- No Defense (2000)
- Desperate Measures (2001)
- Clear and Convincing Proof (2003)
- The Unbidden Truth (2004)
- Sleight Of Hand (2006)
- A Wrongful Death (2007)
- Cold Case (2008)
- Heaven is High (2011)
- By Stone, By Blade, By Fire (2012)
Constance Leidl and Charlie Meiklejohn mysteries
Charlie Meiklejohn is a former arson detective turned private investigator. His wife Constance Leidl, is a professional psychologist. Together they solve selected cases that come their way.
- The Hamlet Trap (1987)
- The Dark Door (1988)
- Smart House (1989)
- Sweet, Sweet Poison (1990)
- Seven Kinds of Death (1992)
- Whisper Her Name (2012)

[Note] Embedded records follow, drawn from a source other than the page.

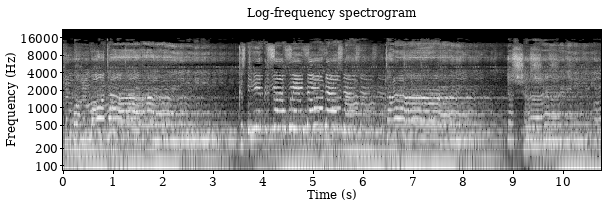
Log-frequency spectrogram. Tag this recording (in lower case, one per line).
music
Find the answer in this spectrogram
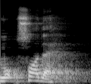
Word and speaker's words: مؤصدة: Kemudian huruf sad mu'sadah, huruf sad tebal dan huruf dal tipis. Mu'sadah, innaha 'alayhim mu'sadah, mu'sadah.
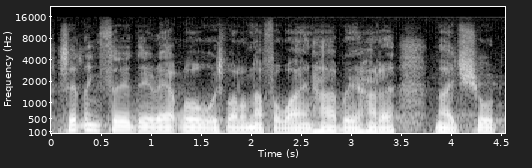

- A Flush of Shadows: Five Short Novels (1995) - includes "With Thimbles, With Forks, and Hope", "Torch Song", "All for One", "Sister Alice", and "Gorgon Fields"
- The Casebook of Constance and Charlie Volume 1 (1999) - includes "The Hamlet Trap", "Smart House", and "Seven Kinds of Death"
- The Casebook of Constance and Charlie Volume 2 (2000) - includes "Sweet, Sweet Poison" and "The Dark Door", plus shorter stories "Christ's Tears", "Torch Song", and "An Imperfect Gift"
Standalone mystery/suspense novels
- More Bitter Than Death (1962)
- The Clewiston Test (1976)
- Fault Lines (1977)
- Oh, Susannah! (1982)
- Justice for Some (1993)
- The Good Children (1998)
- The Deepest Water (2000)
- Skeletons: A Novel of Suspense (2002)
- The Price of Silence (2005)
- Death of an Artist (2012)
- Storyteller: Writing Lessons & More from 27 Years of the Clarion Writers' Workshop (2005)
- Alternatives (1980)
- Four Seasons (1980)
- No One Listens (1980)
- The Eagle (1980)
- Clarion SF - collection of 15 short stories by authors such as Damon Knight, Robert Crais, and Vonda N. McIntyre
SF novels and collections
- "Literally Eugene". The Register-Guard. Eugene, OR. Dec 7, 2007. Retrieved 2010-02-19.
- Kate Wilhelm at the Internet Speculative Fiction Database (ISFDB). Retrieved 2013-04-18. Select a title to see its linked publication history and general information. Select a particular edition (title) for more data at that level, such as a front cover image or linked contents.
- "Science Fiction and Fantasy Hall of Fame". Mid American Science Fiction and Fantasy Conventions, Inc. Retrieved 2013-03-26. This was the official website of the hall of fame to 2004.
- "Wilhelm, Kate". The Locus Index to SF Awards: Index of Literary Nominees. Locus Publications. Retrieved 2013-03-26.
- Nebula Awards Ceremony 2009. Los Angeles, CA: SFWA. 2009. p. 13.
- "SFWA Nebula Awards". Retrieved 2010-02-19.